An exercise you should be doing: The Bottoms Up Kettlebell Press

It’s likely we know someone who has a weak shoulder or just a shoulder problem of some sort, with the rotator cuff muscles using being the weak point. The shoulder joint itself is the most moveable joint in the body which means you have to be careful as it’s quite susceptible to injury.

Keeping strong shoulders will massively improve most aspects of your training, but keeping it mobile is key to preventing injury.

When most people think about conditioning exercises for the shoulder they probably think of some sort of rotational movement, whether it’s a Cuban rotation, lateral rotation or something else. Now there is nothing wrong with these, there’s just one that we think might trump them all – the bottoms up kettlebell press.

For this, you’ll need a reasonably light kettlebell (we’d advise the lightest you can to start) as keeping the bell static is difficult. You want to flip the kettlebell so the bell is pointing up, with you holding the handle. Keeping the shoulder in tight to your body and elbow in front press the kettlebell straight up, keeping the bell pointed to the sky. This might sound easy, but give it a try and you’ll soon realise it’s not quite as easy as it looks.

Add a squat to the movement

Using this move you will train your shoulder muscles to support a weight that isn’t balanced in a regular way and is also great for training your proprioception in the shoulder joint.

You can also add a squat to the movement. Hold the kettlebell point upwards, close to your shoulder. Squat, hold briefly (see image) and then power upwards, pushing the kettlebell upwards pointing to the sky.

Try doing 3 – 4 sets of 8 – 12 reps of this move, possibly at the beginning of your workout when you aren’t fatigued, and see how you get on! Just remember, keep it LIGHT and keep it CONTROLLED!


About Author

Olly is the Short Motivation fitness and training advisor.
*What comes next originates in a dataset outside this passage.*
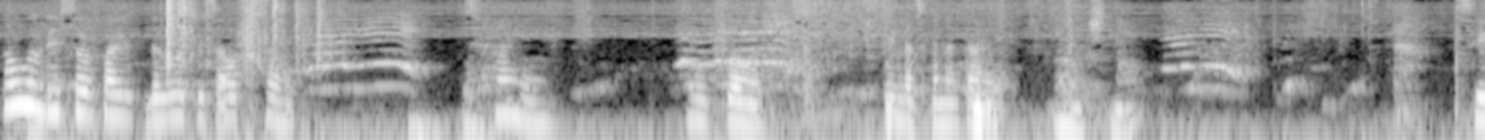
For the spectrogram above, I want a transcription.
How will they survive the roots is outside? It's hanging. Oh gosh. I think that's gonna die. Oh, it's not. See,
He is a level-3 PT instructor, specialising in TRX and kettlebell instruction, and manages his own gym in the United Kingdom.